The collapse of moral solidarity between states reappeared even more starkly in the refugee crisis in which a surge of nativism across the EU quickly swept away any hope of a collective solution. Germany's attempted moral leadership fell flat and borders began to go back up between supposed friends like Sweden and Denmark.

Finally, the demand for nationalist exceptionalism continues to grow. National politicians in Britain had spent 30 years castigating the EU for everything that people didn't like. Well apparently the people were listening and came to the not unreasonable conclusion that this was something Britain needed saving from. When it came to the referendum and those national politicians suddenly tried to defend the EU's cooperative achievements it was too late for them to be believed. 'Give us back control!' the peoples of Europe demand, no one having explained to them that 'having control' over whether to pay your taxes might not be as wonderful as it sounds.
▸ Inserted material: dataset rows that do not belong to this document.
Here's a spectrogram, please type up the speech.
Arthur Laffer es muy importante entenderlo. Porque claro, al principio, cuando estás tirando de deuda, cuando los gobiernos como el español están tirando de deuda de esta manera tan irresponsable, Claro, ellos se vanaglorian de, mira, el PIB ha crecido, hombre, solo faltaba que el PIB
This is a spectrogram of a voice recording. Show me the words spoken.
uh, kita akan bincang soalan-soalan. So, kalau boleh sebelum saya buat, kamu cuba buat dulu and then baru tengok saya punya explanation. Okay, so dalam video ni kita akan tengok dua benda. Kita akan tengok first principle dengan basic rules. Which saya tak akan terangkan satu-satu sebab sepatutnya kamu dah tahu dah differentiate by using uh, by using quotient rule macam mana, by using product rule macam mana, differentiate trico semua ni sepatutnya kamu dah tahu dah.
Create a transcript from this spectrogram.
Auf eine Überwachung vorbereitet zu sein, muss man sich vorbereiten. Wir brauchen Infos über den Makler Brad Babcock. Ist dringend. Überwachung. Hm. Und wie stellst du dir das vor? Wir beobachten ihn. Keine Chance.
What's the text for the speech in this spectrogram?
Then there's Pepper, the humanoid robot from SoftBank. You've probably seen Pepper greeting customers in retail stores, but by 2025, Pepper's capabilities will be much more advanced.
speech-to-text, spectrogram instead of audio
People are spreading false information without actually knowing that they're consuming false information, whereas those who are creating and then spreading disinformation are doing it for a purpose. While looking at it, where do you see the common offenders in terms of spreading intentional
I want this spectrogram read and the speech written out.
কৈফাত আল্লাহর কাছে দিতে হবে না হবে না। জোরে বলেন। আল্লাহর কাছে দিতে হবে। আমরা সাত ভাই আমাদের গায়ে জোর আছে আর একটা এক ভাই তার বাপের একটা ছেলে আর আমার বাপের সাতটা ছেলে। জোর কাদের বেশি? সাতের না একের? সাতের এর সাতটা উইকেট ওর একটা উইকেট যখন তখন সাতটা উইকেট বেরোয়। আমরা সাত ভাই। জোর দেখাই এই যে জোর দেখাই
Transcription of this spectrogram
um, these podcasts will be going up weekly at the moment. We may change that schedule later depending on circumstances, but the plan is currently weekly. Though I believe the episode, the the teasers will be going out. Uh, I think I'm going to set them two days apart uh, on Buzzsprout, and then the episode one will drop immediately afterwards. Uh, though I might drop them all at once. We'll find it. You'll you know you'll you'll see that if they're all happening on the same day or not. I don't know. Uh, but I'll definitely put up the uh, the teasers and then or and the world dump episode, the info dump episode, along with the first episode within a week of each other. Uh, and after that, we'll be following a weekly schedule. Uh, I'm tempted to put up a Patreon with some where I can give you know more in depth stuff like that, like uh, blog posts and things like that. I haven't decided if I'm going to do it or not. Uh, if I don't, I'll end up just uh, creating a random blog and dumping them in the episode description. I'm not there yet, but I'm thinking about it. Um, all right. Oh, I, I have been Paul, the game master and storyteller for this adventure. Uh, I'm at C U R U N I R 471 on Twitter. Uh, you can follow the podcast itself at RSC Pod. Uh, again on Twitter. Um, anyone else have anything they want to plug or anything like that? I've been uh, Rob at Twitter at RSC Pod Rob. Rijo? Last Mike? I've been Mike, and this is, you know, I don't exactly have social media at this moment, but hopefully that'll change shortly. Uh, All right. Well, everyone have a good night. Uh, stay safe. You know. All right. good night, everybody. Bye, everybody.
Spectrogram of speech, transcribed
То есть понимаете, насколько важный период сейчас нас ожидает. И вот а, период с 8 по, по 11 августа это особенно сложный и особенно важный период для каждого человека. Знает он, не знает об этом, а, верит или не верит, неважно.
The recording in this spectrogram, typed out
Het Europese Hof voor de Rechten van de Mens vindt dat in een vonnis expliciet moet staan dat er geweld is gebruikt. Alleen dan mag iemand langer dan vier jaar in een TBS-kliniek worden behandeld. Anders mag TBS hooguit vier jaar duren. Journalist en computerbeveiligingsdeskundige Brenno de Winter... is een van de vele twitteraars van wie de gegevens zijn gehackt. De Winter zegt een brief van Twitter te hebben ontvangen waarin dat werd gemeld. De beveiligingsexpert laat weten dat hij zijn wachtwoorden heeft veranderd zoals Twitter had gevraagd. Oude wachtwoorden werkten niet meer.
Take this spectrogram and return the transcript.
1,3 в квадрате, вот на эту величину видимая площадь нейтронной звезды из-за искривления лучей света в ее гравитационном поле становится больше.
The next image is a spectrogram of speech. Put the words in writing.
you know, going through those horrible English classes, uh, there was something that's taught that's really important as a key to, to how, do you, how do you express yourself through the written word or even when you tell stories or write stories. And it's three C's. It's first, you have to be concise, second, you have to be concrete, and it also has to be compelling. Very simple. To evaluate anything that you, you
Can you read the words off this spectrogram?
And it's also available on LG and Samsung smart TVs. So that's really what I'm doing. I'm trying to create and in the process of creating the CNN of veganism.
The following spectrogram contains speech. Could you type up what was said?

With every crisis the EU fails, its ability to address collective problems unravels a bit further. It no longer seems like a club of countries committed to doing better together than they can do apart, an ingenious and inspiring escape from the brutal cutthroat logic of realpolitik. It is decaying back into neighbourly distrust and rivalry, the old way of doing Europe.

Can it be saved? I hope so. But from here I do not see how.